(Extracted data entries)

•••••

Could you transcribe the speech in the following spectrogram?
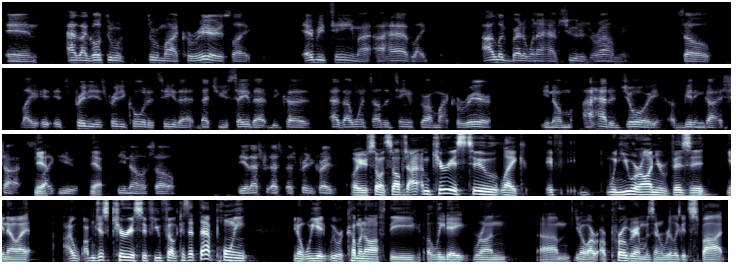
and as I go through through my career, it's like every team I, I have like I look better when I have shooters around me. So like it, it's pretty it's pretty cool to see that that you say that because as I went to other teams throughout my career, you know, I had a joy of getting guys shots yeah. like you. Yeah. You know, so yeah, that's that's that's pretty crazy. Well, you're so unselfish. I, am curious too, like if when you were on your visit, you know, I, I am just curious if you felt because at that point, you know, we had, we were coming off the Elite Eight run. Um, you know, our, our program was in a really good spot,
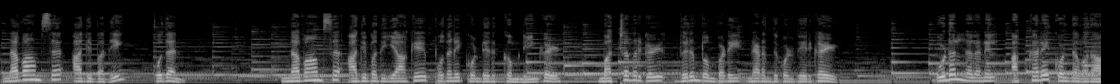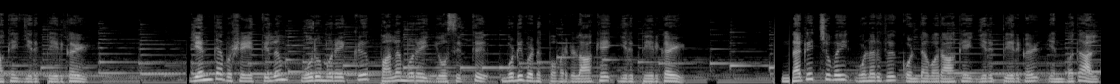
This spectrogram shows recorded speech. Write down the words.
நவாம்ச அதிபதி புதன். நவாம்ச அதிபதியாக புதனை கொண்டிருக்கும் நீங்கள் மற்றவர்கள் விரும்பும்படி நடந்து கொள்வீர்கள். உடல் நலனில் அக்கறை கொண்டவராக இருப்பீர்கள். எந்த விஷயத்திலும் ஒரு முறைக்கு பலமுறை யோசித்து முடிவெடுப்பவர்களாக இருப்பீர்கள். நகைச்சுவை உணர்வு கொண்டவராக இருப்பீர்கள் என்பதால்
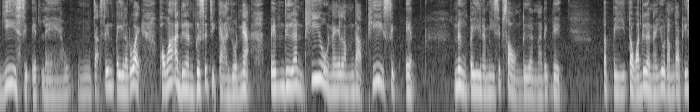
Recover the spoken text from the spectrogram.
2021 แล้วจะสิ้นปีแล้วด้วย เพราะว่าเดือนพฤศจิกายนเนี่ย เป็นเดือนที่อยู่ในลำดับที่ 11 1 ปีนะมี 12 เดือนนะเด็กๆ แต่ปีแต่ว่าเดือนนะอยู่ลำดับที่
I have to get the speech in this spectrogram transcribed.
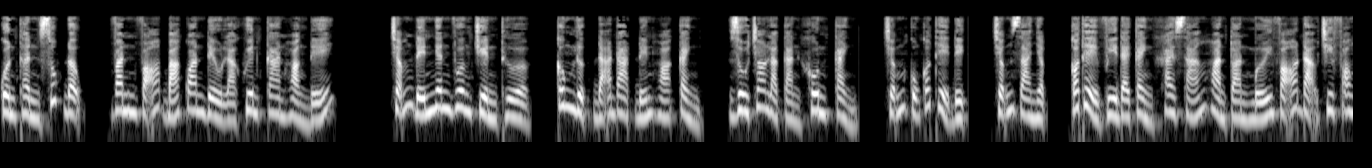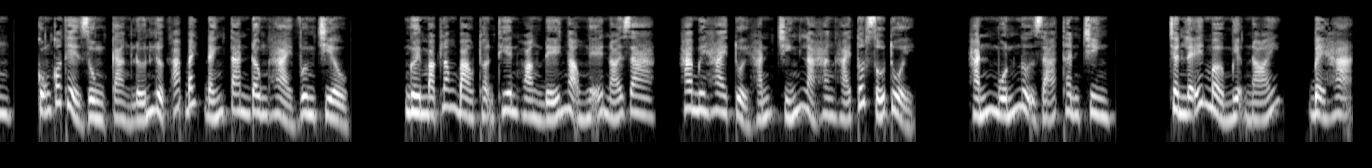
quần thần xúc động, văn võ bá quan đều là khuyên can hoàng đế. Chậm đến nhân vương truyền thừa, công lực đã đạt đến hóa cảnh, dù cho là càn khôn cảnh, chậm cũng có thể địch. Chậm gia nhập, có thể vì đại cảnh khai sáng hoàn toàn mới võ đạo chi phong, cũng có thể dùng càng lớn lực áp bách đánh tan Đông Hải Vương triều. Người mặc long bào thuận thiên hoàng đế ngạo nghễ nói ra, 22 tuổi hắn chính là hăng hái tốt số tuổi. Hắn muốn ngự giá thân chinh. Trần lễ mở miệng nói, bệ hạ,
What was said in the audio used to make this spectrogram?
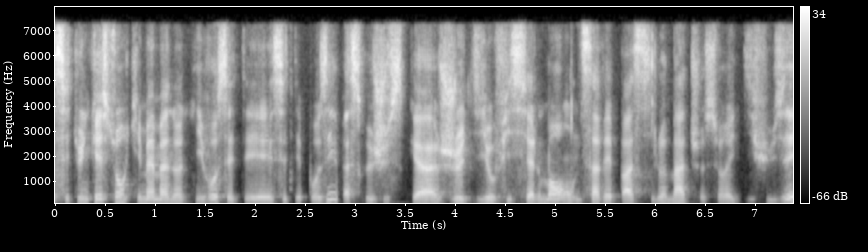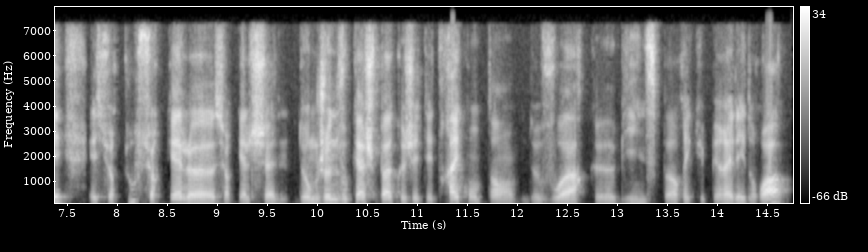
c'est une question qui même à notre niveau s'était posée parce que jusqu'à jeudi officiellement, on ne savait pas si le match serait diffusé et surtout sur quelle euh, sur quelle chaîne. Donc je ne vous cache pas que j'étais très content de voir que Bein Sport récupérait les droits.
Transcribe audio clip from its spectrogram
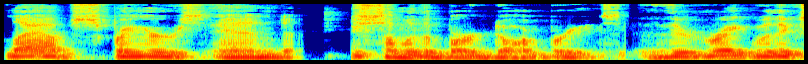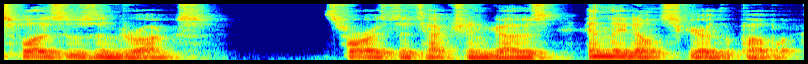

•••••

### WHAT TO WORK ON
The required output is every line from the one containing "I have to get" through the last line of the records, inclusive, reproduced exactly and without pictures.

### ANSWER AREA
I have to get the speech in this spectrogram transcribed.
quần thần xúc động, văn võ bá quan đều là khuyên can hoàng đế. Chậm đến nhân vương truyền thừa, công lực đã đạt đến hóa cảnh, dù cho là càn khôn cảnh, chậm cũng có thể địch. Chậm gia nhập, có thể vì đại cảnh khai sáng hoàn toàn mới võ đạo chi phong, cũng có thể dùng càng lớn lực áp bách đánh tan Đông Hải Vương triều. Người mặc long bào thuận thiên hoàng đế ngạo nghễ nói ra, 22 tuổi hắn chính là hăng hái tốt số tuổi. Hắn muốn ngự giá thân chinh. Trần lễ mở miệng nói, bệ hạ,
What was said in the audio used to make this spectrogram?
c'est une question qui même à notre niveau s'était posée parce que jusqu'à jeudi officiellement, on ne savait pas si le match serait diffusé et surtout sur quelle euh, sur quelle chaîne. Donc je ne vous cache pas que j'étais très content de voir que Bein Sport récupérait les droits.
Transcribe audio clip from its spectrogram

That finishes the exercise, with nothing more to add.